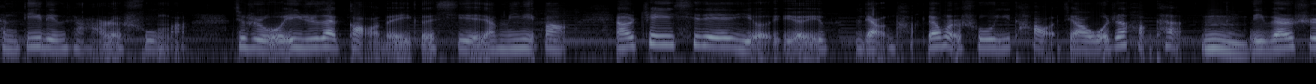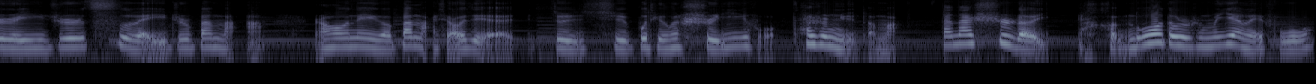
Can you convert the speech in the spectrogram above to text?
很低龄小孩的书嘛，就是我一直在搞的一个系列叫迷你棒。然后这一系列有有一两套两本书，一套叫我真好看，嗯，里边是一只刺猬，一只斑马。然后那个斑马小姐就去不停的试衣服，她是女的嘛，但她试的很多都是什么燕尾服，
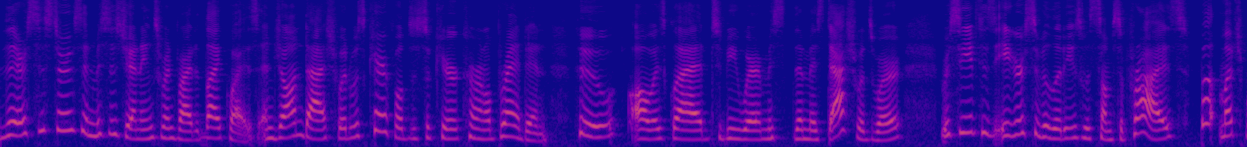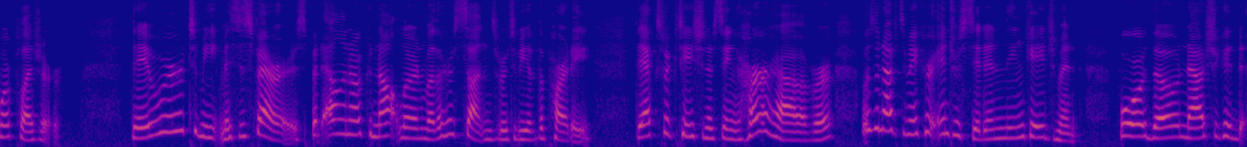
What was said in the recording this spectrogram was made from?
Their sisters and Mrs. Jennings were invited likewise, and John Dashwood was careful to secure Colonel Brandon, who, always glad to be where Miss, the Miss Dashwoods were, received his eager civilities with some surprise, but much more pleasure. They were to meet Mrs. Ferrars, but Elinor could not learn whether her sons were to be of the party, the expectation of seeing her, however, was enough to make her interested in the engagement, for though now she could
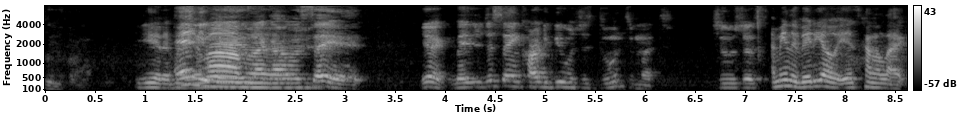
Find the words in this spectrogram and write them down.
please don't. Get it from Anyways, your mama. like I was saying, yeah, they were just saying Cardi B was just doing too much. She was just. I mean, the video is kind of like,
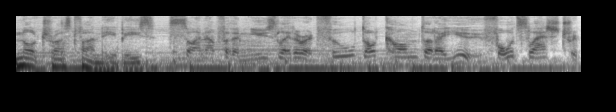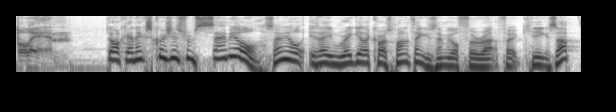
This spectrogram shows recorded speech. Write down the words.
not trust fund hippies. Sign up for the newsletter at fool.com.au forward slash triple M. Doc, our next question is from Samuel. Samuel is a regular correspondent. Thank you, Samuel, for uh, for hitting us up.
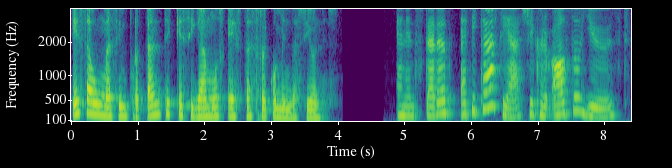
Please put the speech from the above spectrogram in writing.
es aún más importante que sigamos estas recomendaciones. And instead of eficacia, she could have also used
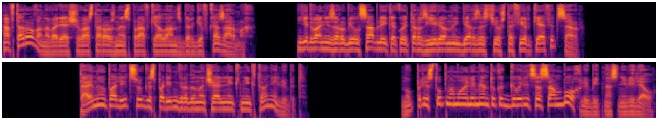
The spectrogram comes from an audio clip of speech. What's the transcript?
А второго, наводящего осторожные справки о Ландсберге в казармах, едва не зарубил саблей какой-то разъяренный дерзостью штафирки офицер. Тайную полицию, господин градоначальник, никто не любит. Ну, преступному элементу, как говорится, сам Бог любить нас не велел.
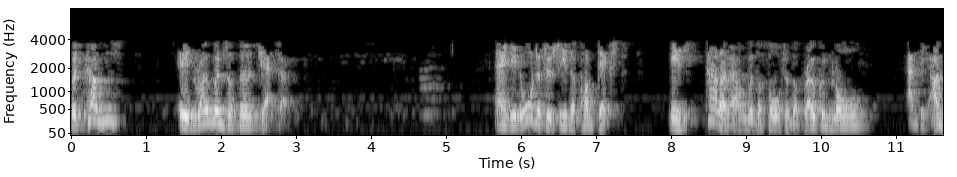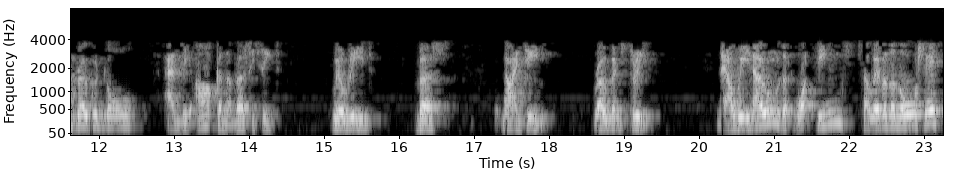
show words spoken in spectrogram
but comes in Romans the third chapter. And in order to see the context is parallel with the thought of the broken law and the unbroken law and the ark and the mercy seat, we'll read verse 19, Romans 3. Now we know that what things soever the law saith,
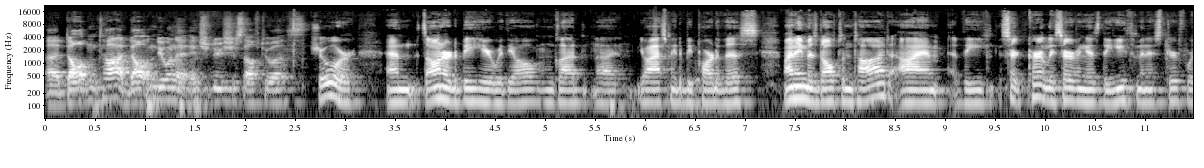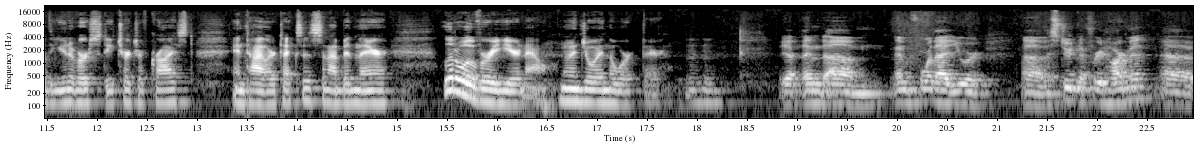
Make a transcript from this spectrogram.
uh, Dalton Todd. Dalton, do you want to introduce yourself to us? Sure, and it's an honor to be here with y'all. I'm glad uh, y'all asked me to be part of this. My name is Dalton Todd. I'm the currently serving as the youth minister for the University Church of Christ in Tyler, Texas, and I've been there a little over a year now. I'm enjoying the work there. Mm-hmm. Yep, and um, and before that, you were uh, a student at Freed Hardeman. Uh,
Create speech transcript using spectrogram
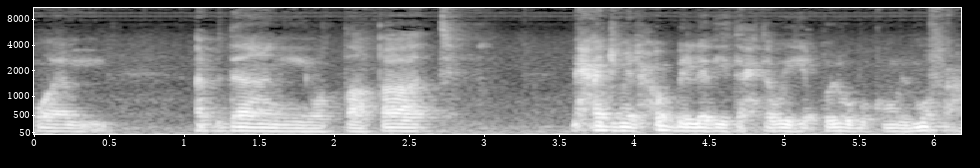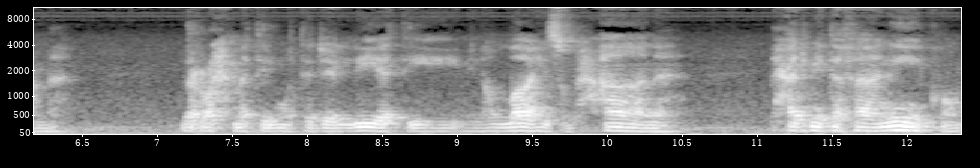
والأبدان والطاقات بحجم الحب الذي تحتويه قلوبكم المفعمة بالرحمة المتجلية من الله سبحانه بحجم تفانيكم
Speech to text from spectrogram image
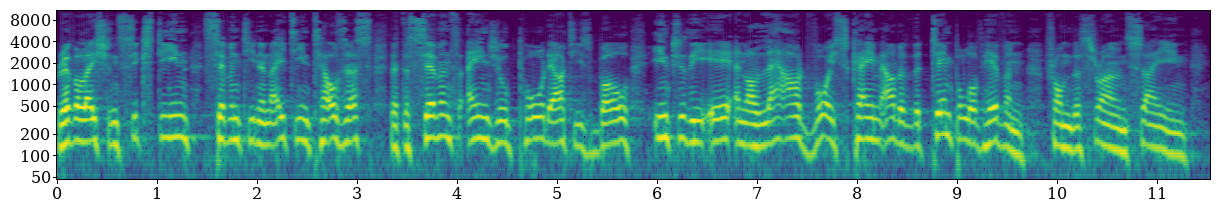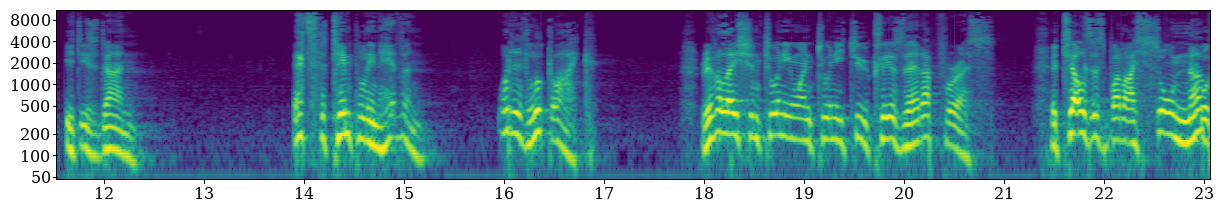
Revelation 16, 17, and 18 tells us that the seventh angel poured out his bowl into the air, and a loud voice came out of the temple of heaven from the throne saying, It is done. That's the temple in heaven. What did it look like? Revelation 21, 22 clears that up for us. It tells us, But I saw no,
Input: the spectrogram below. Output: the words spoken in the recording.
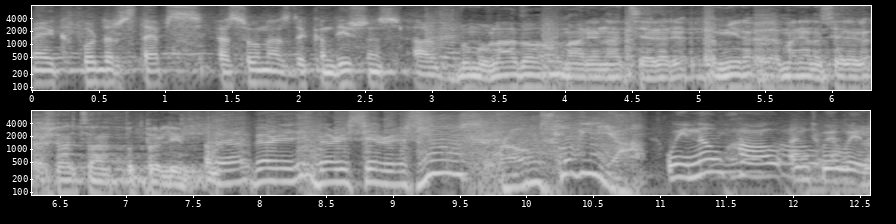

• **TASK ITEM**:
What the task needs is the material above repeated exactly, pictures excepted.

• **SOLUTION BELOW**:
Can you convert the speech in the spectrogram above to text?
很低龄小孩的书嘛，就是我一直在搞的一个系列叫迷你棒。然后这一系列有有一两套两本书，一套叫我真好看，嗯，里边是一只刺猬，一只斑马。然后那个斑马小姐就去不停的试衣服，她是女的嘛，但她试的很多都是什么燕尾服，
What was said in the recording this spectrogram was made from?
Their sisters and Mrs. Jennings were invited likewise, and John Dashwood was careful to secure Colonel Brandon, who, always glad to be where Miss, the Miss Dashwoods were, received his eager civilities with some surprise, but much more pleasure. They were to meet Mrs. Ferrars, but Elinor could not learn whether her sons were to be of the party, the expectation of seeing her, however, was enough to make her interested in the engagement, for though now she could
Find the words in this spectrogram and write them down.
please don't. Get it from Anyways, your mama. like I was saying, yeah, they were just saying Cardi B was just doing too much. She was just. I mean, the video is kind of like,
This spectrogram shows recorded speech. Write down the words.
not trust fund hippies. Sign up for the newsletter at fool.com.au forward slash triple M. Doc, our next question is from Samuel. Samuel is a regular correspondent. Thank you, Samuel, for uh, for hitting us up.
Please put the speech from the above spectrogram in writing.
es aún más importante que sigamos estas recomendaciones. And instead of eficacia, she could have also used
The spectrogram comes from an audio clip of speech. What's the transcript?
А второго, наводящего осторожные справки о Ландсберге в казармах, едва не зарубил саблей какой-то разъяренный дерзостью штафирки офицер. Тайную полицию, господин градоначальник, никто не любит. Ну, преступному элементу, как говорится, сам Бог любить нас не велел.
show words spoken in spectrogram
but comes in Romans the third chapter. And in order to see the context is parallel with the thought of the broken law and the unbroken law and the ark and the mercy seat, we'll read verse 19, Romans 3. Now we know that what things soever the law saith,
Make a transcript from this spectrogram.
uh, Dalton Todd. Dalton, do you want to introduce yourself to us? Sure, and it's an honor to be here with y'all. I'm glad uh, y'all asked me to be part of this. My name is Dalton Todd. I'm the currently serving as the youth minister for the University Church of Christ in Tyler, Texas, and I've been there a little over a year now. I'm enjoying the work there. Mm-hmm. Yep, and um, and before that, you were uh, a student at Freed Hardeman. Uh,
Create speech transcript using spectrogram
والأبدان والطاقات بحجم الحب الذي تحتويه قلوبكم المفعمة بالرحمة المتجلية من الله سبحانه بحجم تفانيكم
Speech to text from spectrogram image
Revelation 16, 17, and 18 tells us that the seventh angel poured out his bowl into the air, and a loud voice came out of the temple of heaven from the throne saying, It is done. That's the temple in heaven. What did it look like? Revelation 21, 22 clears that up for us. It tells us, But I saw no,
Input: the spectrogram below. Output: the words spoken in the recording.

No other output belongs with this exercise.